* [WHAT IS NEEDED] Without any pictures, copy the records below once more, exactly as they are.

Data records
BEGIN
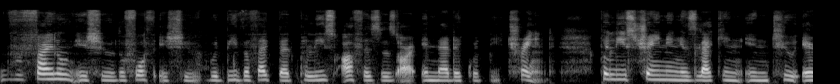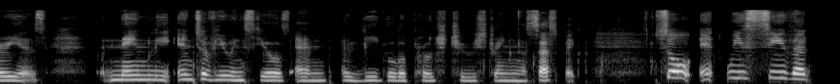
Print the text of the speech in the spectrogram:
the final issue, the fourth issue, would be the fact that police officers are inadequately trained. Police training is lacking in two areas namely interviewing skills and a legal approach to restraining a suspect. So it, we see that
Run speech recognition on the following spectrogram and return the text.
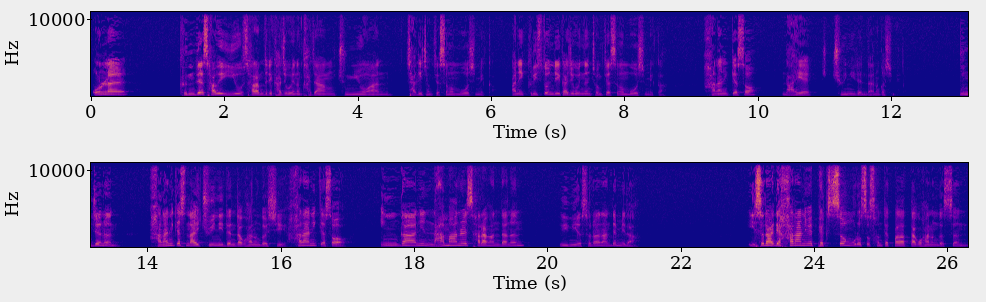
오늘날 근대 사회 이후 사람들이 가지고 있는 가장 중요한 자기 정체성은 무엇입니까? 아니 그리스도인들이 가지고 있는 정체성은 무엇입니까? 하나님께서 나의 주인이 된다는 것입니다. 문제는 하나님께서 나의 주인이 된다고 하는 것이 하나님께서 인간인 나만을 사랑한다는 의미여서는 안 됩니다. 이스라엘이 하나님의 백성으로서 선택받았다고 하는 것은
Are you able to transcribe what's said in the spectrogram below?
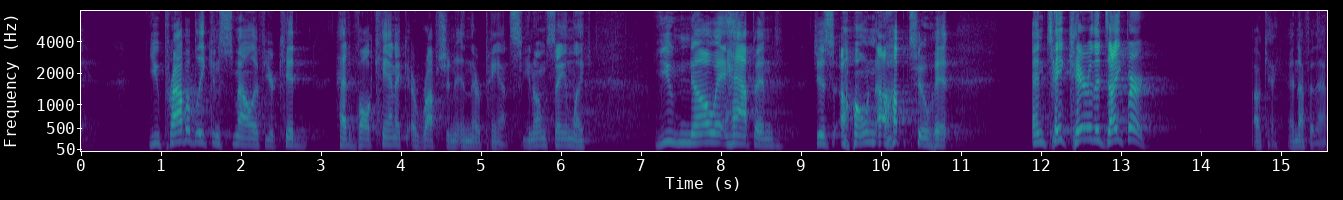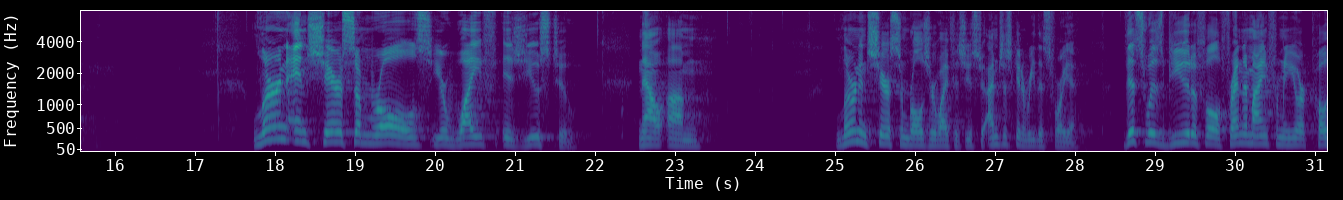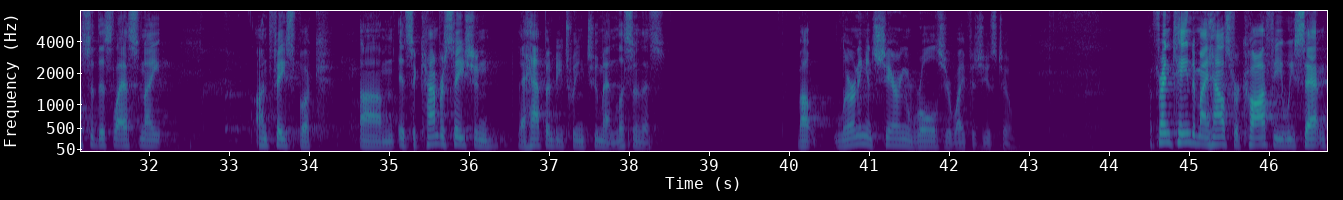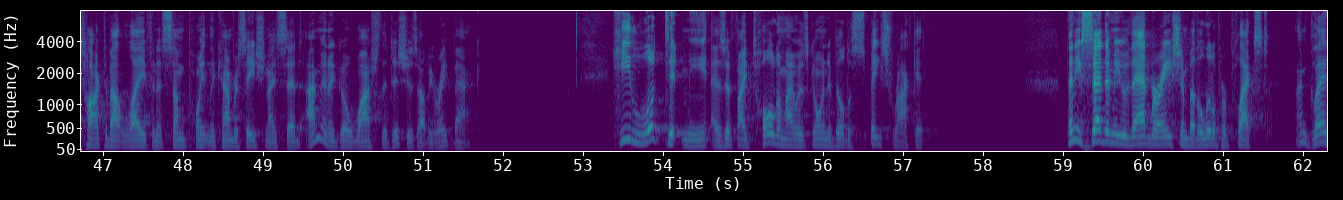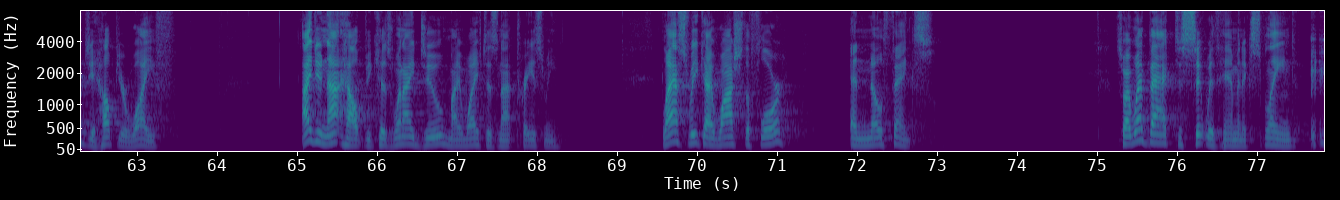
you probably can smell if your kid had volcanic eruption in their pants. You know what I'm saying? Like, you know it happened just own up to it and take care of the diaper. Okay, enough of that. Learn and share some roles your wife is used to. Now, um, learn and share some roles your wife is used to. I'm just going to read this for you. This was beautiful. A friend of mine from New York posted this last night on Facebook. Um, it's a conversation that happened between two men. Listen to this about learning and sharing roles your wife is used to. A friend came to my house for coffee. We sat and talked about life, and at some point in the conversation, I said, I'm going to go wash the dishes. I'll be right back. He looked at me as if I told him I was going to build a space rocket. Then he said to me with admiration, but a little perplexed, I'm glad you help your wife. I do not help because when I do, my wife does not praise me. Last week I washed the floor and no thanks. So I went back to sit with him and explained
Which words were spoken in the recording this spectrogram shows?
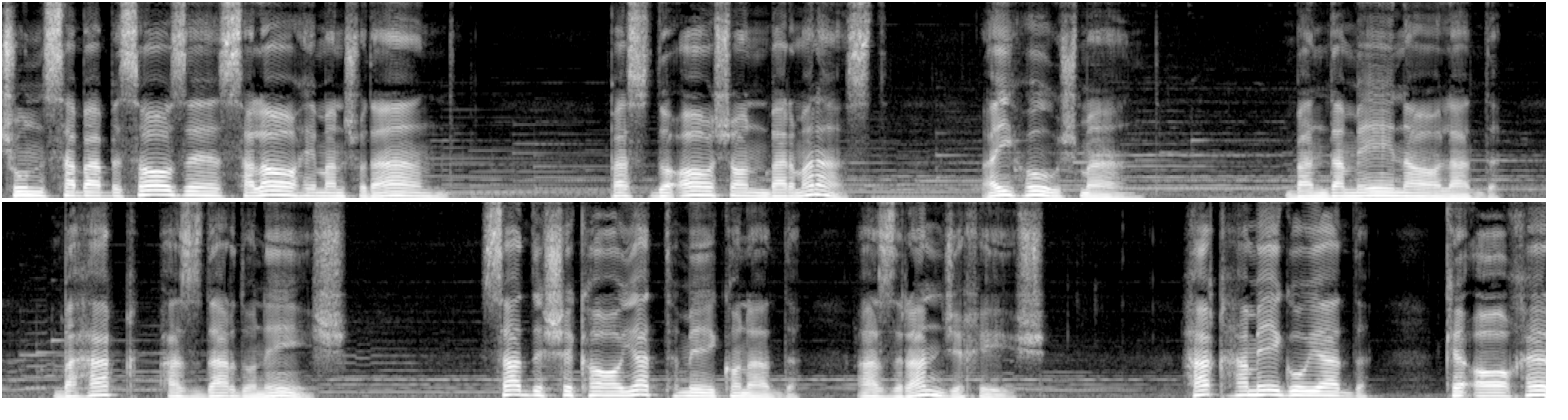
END
* [EXPECTED ANSWER]
Print the text of the speech in the spectrogram:
the final issue, the fourth issue, would be the fact that police officers are inadequately trained. Police training is lacking in two areas namely interviewing skills and a legal approach to restraining a suspect. So it, we see that
Run speech recognition on the following spectrogram and return the text.
오늘날 근대 사회 이후 사람들이 가지고 있는 가장 중요한 자기 정체성은 무엇입니까? 아니 그리스도인들이 가지고 있는 정체성은 무엇입니까? 하나님께서 나의 주인이 된다는 것입니다. 문제는 하나님께서 나의 주인이 된다고 하는 것이 하나님께서 인간인 나만을 사랑한다는 의미여서는 안 됩니다. 이스라엘이 하나님의 백성으로서 선택받았다고 하는 것은
Are you able to transcribe what's said in the spectrogram below?
you probably can smell if your kid had volcanic eruption in their pants. You know what I'm saying? Like, you know it happened just own up to it and take care of the diaper. Okay, enough of that. Learn and share some roles your wife is used to. Now, um, learn and share some roles your wife is used to. I'm just going to read this for you. This was beautiful. A friend of mine from New York posted this last night on Facebook. Um, it's a conversation that happened between two men. Listen to this about learning and sharing roles your wife is used to. A friend came to my house for coffee. We sat and talked about life, and at some point in the conversation, I said, I'm going to go wash the dishes. I'll be right back. He looked at me as if I told him I was going to build a space rocket. Then he said to me with admiration, but a little perplexed, I'm glad you help your wife. I do not help because when I do, my wife does not praise me. Last week I washed the floor and no thanks. So I went back to sit with him and explained
Which words were spoken in the recording this spectrogram shows?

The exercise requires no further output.